He has always been capable of pitching deep into games, and with a revamped offense, the Tigers’ hurler could record at least 10 more wins. The teams he beat weren’t exactly pushovers either. Boyd should be started in all leagues for Sunday’s start in Oakland.


Tejay Antone (SP/RP – CIN): 23%
If you’re looking to boost your K totals without hurting your ERA or WHIP, look no further than Tejay Antone. Rumored to have earned a rotation spot in spring for the Reds depleted rotation, management chose to keep Antone in the bullpen, a spot he thrived in last season. So far in three games, he’s pitched 6.2 innings, given up zero runs, and struck out nine. He’s also only allowed four runners to reach base. Pick him up now to boost your pitching numbers across the board and avoid the rush if he’s ever moved into the starting rotation.


Jakob Junis (SP/RP – KCR): 12%
I’m one of the few experts buying in on the 2021 version of Jake Junis. Incorporating his newfound cutter to complement his plus slider, Junis has already shown in a very small sample size just how tough he’s going to be to hit this year. After two scoreless relief appearances, Junis was given the chance to open a game in Cleveland. Originally projected to pitch two or maybe three innings, Junis was so efficient, management let him go a full five. He only allowed one hit and two walks while striking out six. Junis was just as unhittable in spring when he tossed seven innings of one-run ball and struck out 10 while only allowing two base runners.

Even if he only lasts a few innings per start for now or is used more in a hybrid-type role, I’m willing to take the chance on Junis. Judging by his new compliment to his pitching repertoire and his willingness to pretty much ditch his 2-seamer (always his worst offering), I believe he’ll eventually throw deeper into games and will continue to put up above-average numbers.

Update: Junis pitched well against Toronto last night, limiting them to two runs over five innings to bring his ERA on the season to 1.50.


Michael Kopech (SP – CHW): 48%
Kopech has been relegated to bullpen duty to start the season where he’s been basically unhittable. Over 7.2 innings so far, Kopech has allowed two hits and three walks while striking out a whopping 13 batters. He was rumored to be an option to start Monday for Carlos Rodon (illness) had he not pitched the day before, so he could eventually join the rotation.

While he could ultimately be stretched out to five innings, similar to Antone, fantasy managers will gladly take the overall contribution. Even if he gives up the occasional homer on a 100 mph fastball down the middle, his WHIP will very likely stay below 1.00, so add him now before he’s long gone.

Import your team to My Playbook for season-long advice >>

SubscribeApple Podcasts | Spotify | Google Podcasts | Stitcher | SoundCloud | iHeartRadio

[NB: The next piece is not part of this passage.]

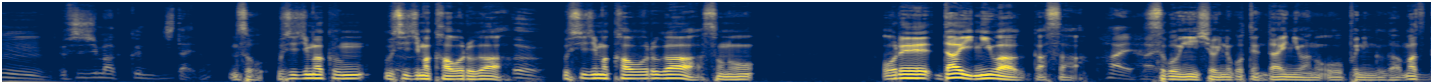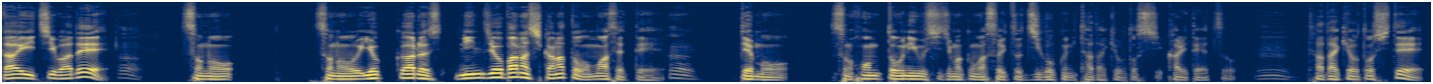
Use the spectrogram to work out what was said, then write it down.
うん。牛島くん自体の？そう。牛島くん。牛島薫が、うん。牛島薫がその俺第2話がさはいはい。すごい印象に残ってん第2話のオープニングが。まず第1話で、うん。そのそのよくある人情話かなと思わせてうん。でもその本当に牛島君はそいつを地獄に叩き落とし借りたやつをうん。叩き落として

If you want to dive deeper into fantasy baseball, be sure to check out our award-winning slate of Fantasy Baseball Tools as you navigate your season. From our Lineup Assistant – which provides your optimal lineup based on accurate consensus projections – to our Trade Analyzer – that allows you to instantly find out if a trade offer benefits you or your opponent – we’ve got you covered this fantasy baseball season.

Austin Lowell is a featured writer at FantasyPros. For more from Austin, check out his archive.